The two parties that fashioned Eldorado Resorts’ $17.3 billion acquisition of Caesars Entertainment will exercise the decisive voices on the board of directors that will govern the combined gaming giant when it emerges sometime in the first half of next year.
Eldorado, which is acquiring 51 percent of Caesars through a combination of cash, stock and the assumption of Caesars’ debt, will seat six of the board’s 11 members: Eldorado Chairman Gary Carano, CEO Thomas Reeg and Eldorado directors Bonnie Biumi, David Tomick, Frank Fahrenkopf Jr. and Michael Pegram.
Reeg will serve as CEO of the combined entity, which will retain the Caesars name and relocate its headquarters from Las Vegas upstate to Eldorado’s hometown of Reno.
Reeg will replace current Caesars CEO Tony Rodio, an Icahn pick who has held the post since April and who ran Tropicana Entertainment for Icahn before he sold the eight-casino operator to Eldorado last year.
Rodio also is one of four Caesars directors who were installed on the current board after Icahn gained a controlling 28 percent of Caesars’ equity earlier this year and began pushing for a sale or merger. Three of the four will serve on the new board: Keith Cozza, CEO of Icahn Enterprises, James Nelson, an Icahn Enterprises director, and Courtney Mather, a fund manager for Icahn Capital.
Jan Jones Blackhurst, a former mayor of the city of Las Vegas and a 20-year Caesars veteran, will retain the board seat she assumed last month after resigning as executive vice president, public policy and corporate responsibility.
Current director Don Kornstein, a management consultant and former investment banker, also will remain. He has served on the boards of several gaming companies over the years, most recently as a non-executive director of the UK’s Gala Coral Group.
The merger will create the largest gaming company in the world by number of properties: some 51,000 hotel rooms, 71,000 slot machines and 3,650 table games in all.
Not counting overseas holdings and tribal management contracts, at the start of the year, Caesars owned or operated 33 casinos and racinos in 13 states, eight of them on the Las Vegas Strip.
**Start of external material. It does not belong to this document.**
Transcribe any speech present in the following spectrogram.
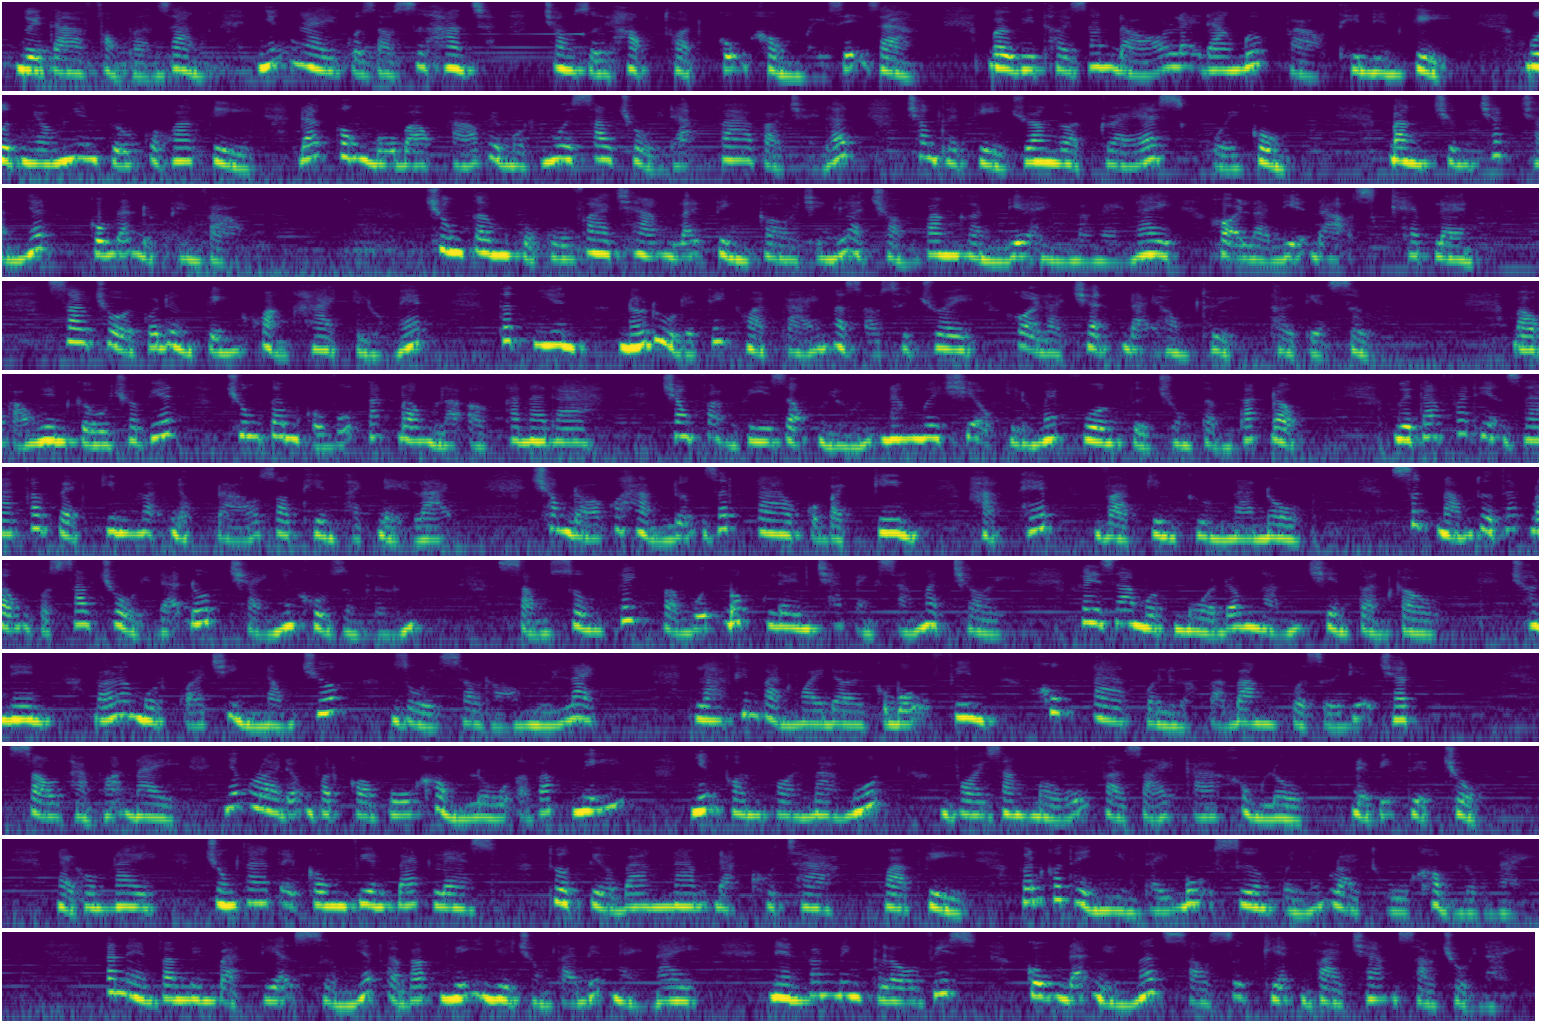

Eldorado has 26 in 12 states.
Obviously, this implies a lot of overlap, and Eldorado has already indicated it intends to sell those segments of the portfolio it considers non-core𑁋a process that’s been in full swing for some time on the parts of both companies through sales and lease-backs with gaming-centric real estate investment trusts (REITs) Gaming & Leisure Properties and VICI Properties.
Caesars and Eldorado shareholders are scheduled to give their assent to the merger in separate votes in Las Vegas and Reno next month.